 A man looks at an electronic stock board of a securities firm in Tokyo, Monday, Sept. 5, 2011. Asia-Pacific stocks took a beating early Monday after ...

Japan World Markets

A man looks at an electronic stock board of a securities firm in Tokyo, Monday, Sept. 5, 2011. Asia-Pacific stocks took a beating early Monday after ...

Asia-Pacific markets rebounded in early trading Wednesday, as traders looked past some bleak U.S. jobs data and Europe's debt crisis to scoop up bargains following a steep selloff of equities.
Japan's Nikkei 225 index, which on Tuesday fell to its lowest level since April 2009, rose 1.4 percent to 8,714.59. A slightly lower yen helped Japan's powerhouse export sector recover from the beating it took earlier this week.
Mazda Motor Corp. jumped 3.4 percent, and Sony Corp. gained 2.8 percent. Toyota Motor Corp. rose 2.3 percent.
Markets received further good news when the Australian government said the economy expanded 1.2 percent in the quarter through June, rebounding from a 0.9 percent contraction in the previous three months. Australia's S&P ASX 200 index gained 1.9 percent at 4,153. New Zealand's NZX 50 was 0.7 percent higher at 3,294.42.
South Korea's Kospi clawed back the prior day's losses to rise 2.4 percent at 1,809.35, with blue chip high-tech stocks among those leading the way. Hynix Semiconductor, the world's second-largest memory chip maker, soared 7.4 percent. LG Electronics Inc., which ranks No. 2 globally in flat screen televisions, was 5.8 percent higher.
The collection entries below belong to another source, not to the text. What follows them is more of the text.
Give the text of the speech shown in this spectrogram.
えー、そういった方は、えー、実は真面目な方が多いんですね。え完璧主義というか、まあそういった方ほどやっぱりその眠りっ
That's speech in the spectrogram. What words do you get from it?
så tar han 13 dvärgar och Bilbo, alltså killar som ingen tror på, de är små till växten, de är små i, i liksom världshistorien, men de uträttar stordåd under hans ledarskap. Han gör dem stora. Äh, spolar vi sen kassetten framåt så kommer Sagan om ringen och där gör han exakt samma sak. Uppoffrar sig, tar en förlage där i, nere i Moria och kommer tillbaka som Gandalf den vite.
Softening gold prices, which recently have hit all-time highs, caused gold-related shares to decline. Newcrest Mining Ltd., Australia's top gold miner, lost 1 percent.
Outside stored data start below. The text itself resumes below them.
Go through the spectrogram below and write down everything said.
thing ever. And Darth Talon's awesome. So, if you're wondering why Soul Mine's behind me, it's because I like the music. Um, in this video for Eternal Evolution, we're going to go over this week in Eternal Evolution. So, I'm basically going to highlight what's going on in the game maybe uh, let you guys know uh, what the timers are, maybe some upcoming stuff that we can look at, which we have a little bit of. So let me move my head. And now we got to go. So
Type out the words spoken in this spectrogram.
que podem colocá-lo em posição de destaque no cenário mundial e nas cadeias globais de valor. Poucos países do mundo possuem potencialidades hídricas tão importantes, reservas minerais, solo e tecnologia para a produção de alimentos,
A wave of negative sentiment slammed global stock markets last Friday, when a government report said the U.S. economy failed to add any new jobs in August. It was the worst reading on jobs since September 2010.
But signs of growth in the U.S. service sector helped tame concerns about another U.S. recession. The Institute for Supply Management said Tuesday that the service sector grew more than analysts had expected in August.
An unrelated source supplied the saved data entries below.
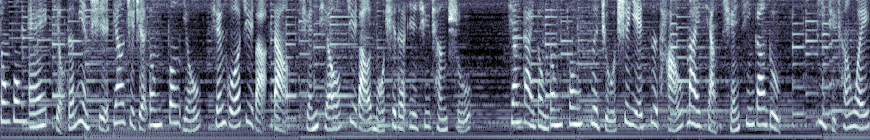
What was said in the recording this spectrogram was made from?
东风 A9 的面世标志着东风由全国巨宝到全球巨宝模式的日趋成熟，将带动东风自主事业自豪迈向全新高度，一举成为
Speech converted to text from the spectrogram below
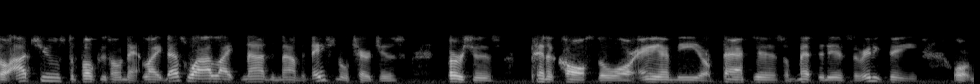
So I choose to focus on that. Like that's why I like non-denominational churches versus Pentecostal or AME or Baptist or Methodist or anything, or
Growth in that part of the economy, which employs nearly 90 percent of America's work force, fell the three previous months.
The Dow Jones industrial average fell 0.9 percent to 11,139.30. The Standard and Poor's 500 index dropped 0.7 percent to 1,165.24. The Nasdaq composite fell 0.2 percent to 2,473.83.
Separately on Tuesday, the Swiss franc dropped sharply after the country's central bank pegged it against the euro in an attempt to rein in the export-sapping appreciation of the currency.
The franc has been hugely in demand in recent weeks due to its widely perceived status as a safe haven during times of market volatility.
The dollar strengthened to 77.38 yen from 77.67 yen in late trading Tuesday in New York. The euro rose to $1.4027 from $1.3991. It was the first time the euro has fallen below $1.40 since July 13.

Updated : 2021-05-16 06:00 GMT+08:00